▶ About this exercise:
From the listing below, work out how many lines contain "speech". Reply with that number only.

▶ Data provided:
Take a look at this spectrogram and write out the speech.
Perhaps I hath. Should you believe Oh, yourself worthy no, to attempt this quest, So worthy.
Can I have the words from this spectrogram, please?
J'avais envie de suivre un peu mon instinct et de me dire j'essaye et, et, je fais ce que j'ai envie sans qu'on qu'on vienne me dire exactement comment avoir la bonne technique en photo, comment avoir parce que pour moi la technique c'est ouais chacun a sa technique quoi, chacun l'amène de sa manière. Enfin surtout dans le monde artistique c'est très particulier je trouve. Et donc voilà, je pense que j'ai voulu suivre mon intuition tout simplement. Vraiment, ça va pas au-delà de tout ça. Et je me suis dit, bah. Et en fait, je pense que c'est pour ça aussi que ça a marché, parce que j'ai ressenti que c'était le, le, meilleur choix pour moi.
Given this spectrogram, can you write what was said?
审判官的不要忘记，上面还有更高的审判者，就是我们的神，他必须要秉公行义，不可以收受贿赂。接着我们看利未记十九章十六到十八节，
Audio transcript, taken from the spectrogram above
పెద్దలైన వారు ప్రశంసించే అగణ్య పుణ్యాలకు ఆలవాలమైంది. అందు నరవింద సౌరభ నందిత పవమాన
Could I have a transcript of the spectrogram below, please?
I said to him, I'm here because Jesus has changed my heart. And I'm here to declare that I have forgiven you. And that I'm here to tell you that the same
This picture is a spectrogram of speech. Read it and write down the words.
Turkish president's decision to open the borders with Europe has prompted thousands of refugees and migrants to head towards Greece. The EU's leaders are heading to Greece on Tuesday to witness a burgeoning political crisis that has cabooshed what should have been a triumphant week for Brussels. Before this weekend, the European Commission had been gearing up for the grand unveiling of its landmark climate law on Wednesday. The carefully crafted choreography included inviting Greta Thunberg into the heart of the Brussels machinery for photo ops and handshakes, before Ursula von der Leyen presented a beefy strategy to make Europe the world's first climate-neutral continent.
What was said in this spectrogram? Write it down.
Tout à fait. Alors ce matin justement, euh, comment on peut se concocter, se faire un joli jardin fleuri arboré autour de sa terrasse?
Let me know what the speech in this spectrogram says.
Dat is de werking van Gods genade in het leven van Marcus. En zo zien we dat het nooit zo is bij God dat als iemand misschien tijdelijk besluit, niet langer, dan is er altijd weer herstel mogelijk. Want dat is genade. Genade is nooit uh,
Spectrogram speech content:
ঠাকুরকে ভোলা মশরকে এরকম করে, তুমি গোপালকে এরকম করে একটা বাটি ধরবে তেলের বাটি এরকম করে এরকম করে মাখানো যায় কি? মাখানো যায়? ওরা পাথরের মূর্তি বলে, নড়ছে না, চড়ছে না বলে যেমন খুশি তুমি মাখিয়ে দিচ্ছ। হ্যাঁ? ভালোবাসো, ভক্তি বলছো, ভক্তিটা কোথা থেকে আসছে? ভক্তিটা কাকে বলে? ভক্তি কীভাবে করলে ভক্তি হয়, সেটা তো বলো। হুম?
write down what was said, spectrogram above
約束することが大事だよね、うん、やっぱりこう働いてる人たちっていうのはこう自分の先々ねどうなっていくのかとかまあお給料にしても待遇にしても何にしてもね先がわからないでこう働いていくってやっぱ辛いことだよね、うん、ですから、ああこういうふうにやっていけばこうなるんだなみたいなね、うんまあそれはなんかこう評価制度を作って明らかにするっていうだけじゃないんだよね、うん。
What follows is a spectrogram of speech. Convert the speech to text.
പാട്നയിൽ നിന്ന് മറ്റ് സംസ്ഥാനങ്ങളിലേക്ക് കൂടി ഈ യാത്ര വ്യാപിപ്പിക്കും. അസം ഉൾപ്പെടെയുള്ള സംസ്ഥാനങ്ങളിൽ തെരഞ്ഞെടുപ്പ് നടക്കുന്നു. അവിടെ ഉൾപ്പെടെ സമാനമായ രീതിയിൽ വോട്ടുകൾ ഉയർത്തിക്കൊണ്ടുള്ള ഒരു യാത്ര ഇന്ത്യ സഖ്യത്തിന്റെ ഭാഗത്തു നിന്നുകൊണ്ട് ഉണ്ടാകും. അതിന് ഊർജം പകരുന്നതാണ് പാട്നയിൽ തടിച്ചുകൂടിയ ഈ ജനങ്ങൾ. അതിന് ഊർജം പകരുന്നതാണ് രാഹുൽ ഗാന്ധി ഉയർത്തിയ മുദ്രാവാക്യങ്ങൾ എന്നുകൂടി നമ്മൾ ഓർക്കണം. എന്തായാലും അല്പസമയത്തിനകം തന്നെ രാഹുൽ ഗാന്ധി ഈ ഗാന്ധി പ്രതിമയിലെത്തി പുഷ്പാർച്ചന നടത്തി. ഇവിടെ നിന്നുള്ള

▶ Your solution:
5